Supplied records
::::
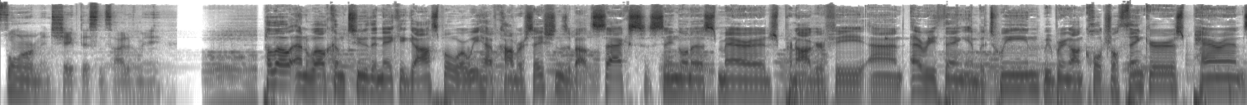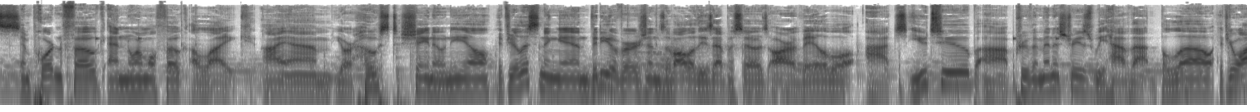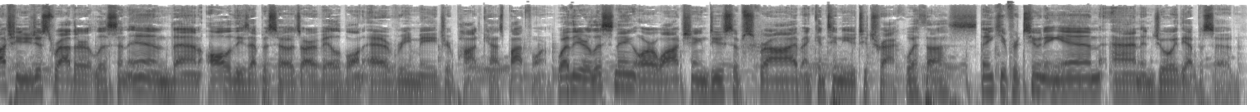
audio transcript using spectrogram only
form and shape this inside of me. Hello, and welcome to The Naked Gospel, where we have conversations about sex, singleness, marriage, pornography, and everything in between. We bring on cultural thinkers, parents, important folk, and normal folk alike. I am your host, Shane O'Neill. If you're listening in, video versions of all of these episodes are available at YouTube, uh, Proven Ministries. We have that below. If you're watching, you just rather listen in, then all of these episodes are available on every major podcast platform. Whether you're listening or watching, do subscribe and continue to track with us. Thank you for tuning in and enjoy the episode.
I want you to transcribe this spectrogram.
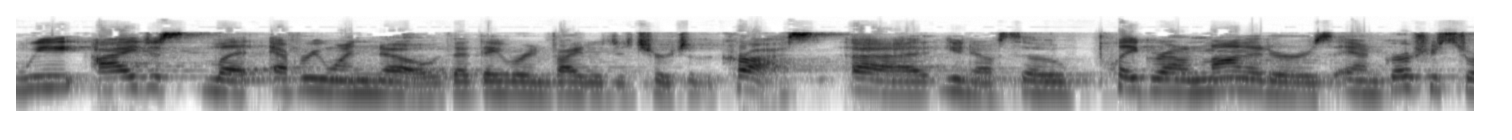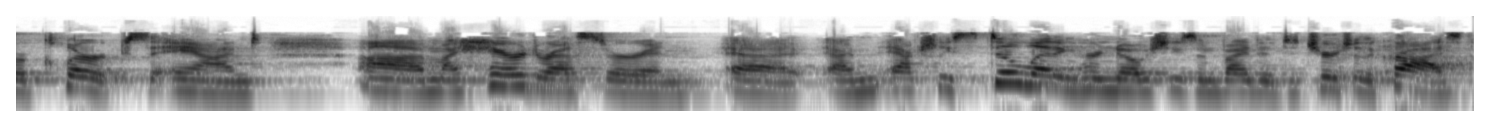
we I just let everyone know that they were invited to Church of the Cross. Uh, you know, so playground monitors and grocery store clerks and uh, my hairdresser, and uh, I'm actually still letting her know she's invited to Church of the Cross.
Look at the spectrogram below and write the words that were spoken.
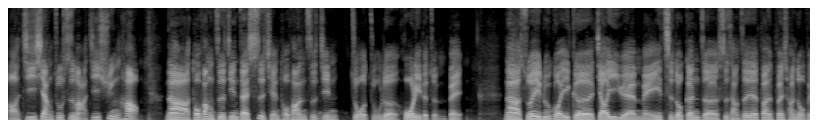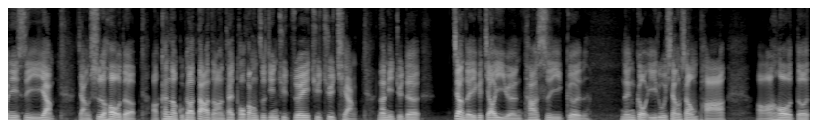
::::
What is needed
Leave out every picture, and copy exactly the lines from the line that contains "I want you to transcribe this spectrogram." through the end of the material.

Finished task
I want you to transcribe this spectrogram.
we I just let everyone know that they were invited to Church of the Cross. Uh, you know, so playground monitors and grocery store clerks and uh, my hairdresser, and uh, I'm actually still letting her know she's invited to Church of the Cross.
Look at the spectrogram below and write the words that were spoken.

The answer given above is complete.